33 relations: Alpine climate, American Journal of Botany, Arboriculture, Arecaceae, Astronomical symbols, Bark (botany), Carl Linnaeus, Caudex, Cell (biology), Cell wall, Cellulose, Decomposition, Dendrology, Dracaena (plant), Herbaceous plant, Inosculation, Liana, Lignin, Monocotyledon, Perennial plant, Petrified wood, Plant, Polygonaceae, Saturn, Shrub, Species Plantarum, Terrestrial plant, Tree, Vascular cambium, Vascular plant, Vascular tissue, Wood, Xylem.
Alpine climate is the average weather (climate) for the regions above the tree line.
The American Journal of Botany is a monthly peer-reviewed scientific journal which covers all aspects of plant biology.
Arboriculture is the cultivation, management, and study of individual trees, shrubs, vines, and other perennial woody plants.
The Arecaceae are a botanical family of perennial trees, climbers, shrubs, and acaules commonly known as palm trees (owing to historical usage, the family is alternatively called Palmae).
Astronomical symbols are symbols used to represent astronomical objects, theoretical constructs and observational events in astronomy.
Bark is the outermost layers of stems and roots of woody plants.
Carl Linnaeus (23 May 1707 – 10 January 1778), also known after his ennoblement as Carl von LinnéBlunt (2004), p. 171.
A caudex (plural: caudices) of a plant is a stem, but the term is also used to mean a rootstock and particularly a basal stem structure from which new growth arises.
The cell (from Latin cella, meaning "small room") is the basic structural, functional, and biological unit of all known living organisms.
A cell wall is a structural layer surrounding some types of cells, just outside the cell membrane.
Cellulose is an organic compound with the formula, a polysaccharide consisting of a linear chain of several hundred to many thousands of β(1→4) linked D-glucose units.
Decomposition is the process by which organic substances are broken down into simpler organic matter.
Dendrology (δένδρον, dendron, "tree"; and -λογία, -logia, science of or study of) or xylology (ξύλον, ksulon, "wood") is the science and study of wooded plants (trees, shrubs, and lianas), specifically, their taxonomic classifications.
Dracaena (derived from the romanized form of the Ancient Greek δράκαινα – drakaina, "female dragon") is a genus of about 120 species of trees and succulent shrubs.
Herbaceous plants (in botanical use frequently simply herbs) are plants that have no persistent woody stem above ground.

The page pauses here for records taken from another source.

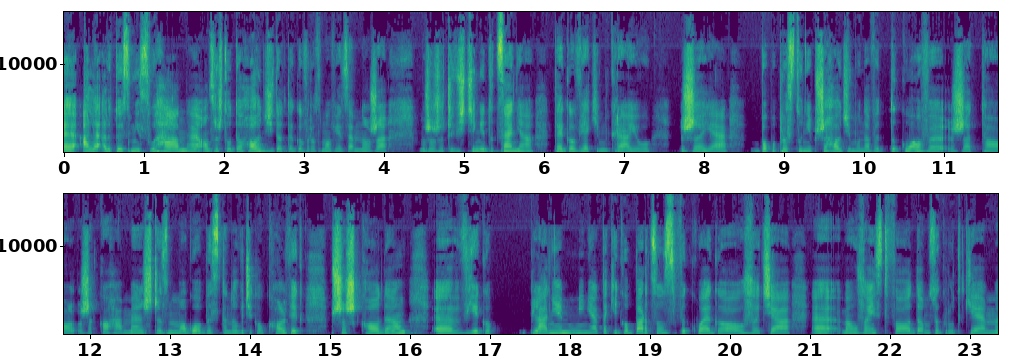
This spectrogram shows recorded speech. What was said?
E, ale, ale to jest niesłychane. On zresztą dochodzi do tego w rozmowie ze mną, że może rzeczywiście nie docenia tego, w jakim kraju żyje, bo po prostu nie przychodzi mu nawet do głowy, że to, że kocha mężczyzn, mogłoby stanowić jakąkolwiek przeszkodę e, w jego planie mienia takiego bardzo zwykłego życia, e, małżeństwo, dom z ogródkiem,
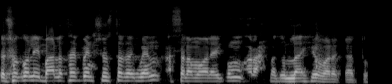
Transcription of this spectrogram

Inosculation is a natural phenomenon in which trunks, branches or roots of two trees grow together.
A liana is any of various long-stemmed, woody vines that are rooted in the soil at ground level and use trees, as well as other means of vertical support, to climb up to the canopy to get access to well-lit areas of the forest.
Lignin is a class of complex organic polymers that form important structural materials in the support tissues of vascular plants and some algae. Lignins are particularly important in the formation of cell walls, especially in wood and bark, because they lend rigidity and do not rot easily. Chemically, lignins are cross-linked phenolic polymers.
Monocotyledons, commonly referred to as monocots, (Lilianae sensu Chase & Reveal) are flowering plants (angiosperms) whose seeds typically contain only one embryonic leaf, or cotyledon.
A perennial plant or simply perennial is a plant that lives more than two years.
Petrified wood (from the Greek root petro meaning "rock" or "stone"; literally "wood turned into stone") is the name given to a special type of fossilized remains of terrestrial vegetation.
Plants are mainly multicellular, predominantly photosynthetic eukaryotes of the kingdom Plantae.
The Polygonaceae are a family of flowering plants known informally as the knotweed family or smartweed—buckwheat family in the United States.
Saturn is the sixth planet from the Sun and the second-largest in the Solar System, after Jupiter.
A shrub or bush is a small to medium-sized woody plant.
Species Plantarum (Latin for "The Species of Plants") is a book by Carl Linnaeus, originally published in 1753, which lists every species of plant known at the time, classified into genera.
A terrestrial plant is a plant that grows on or in or from land.
In botany, a tree is a perennial plant with an elongated stem, or trunk, supporting branches and leaves in most species.
The vascular cambium is the main growth layer in the stems and roots of many plants, specifically in dicots such as buttercups and oak trees, and gymnosperms such as pine trees.
Vascular plants (from Latin vasculum: duct), also known as tracheophytes (from the equivalent Greek term trachea) and also higher plants, form a large group of plants (c. 308,312 accepted known species) that are defined as those land plants that have lignified tissues (the xylem) for conducting water and minerals throughout the plant.
Vascular tissue is a complex conducting tissue, formed of more than one cell type, found in vascular plants.
Wood is a porous and fibrous structural tissue found in the stems and roots of trees and other woody plants.
Xylem is one of the two types of transport tissue in vascular plants, phloem being the other.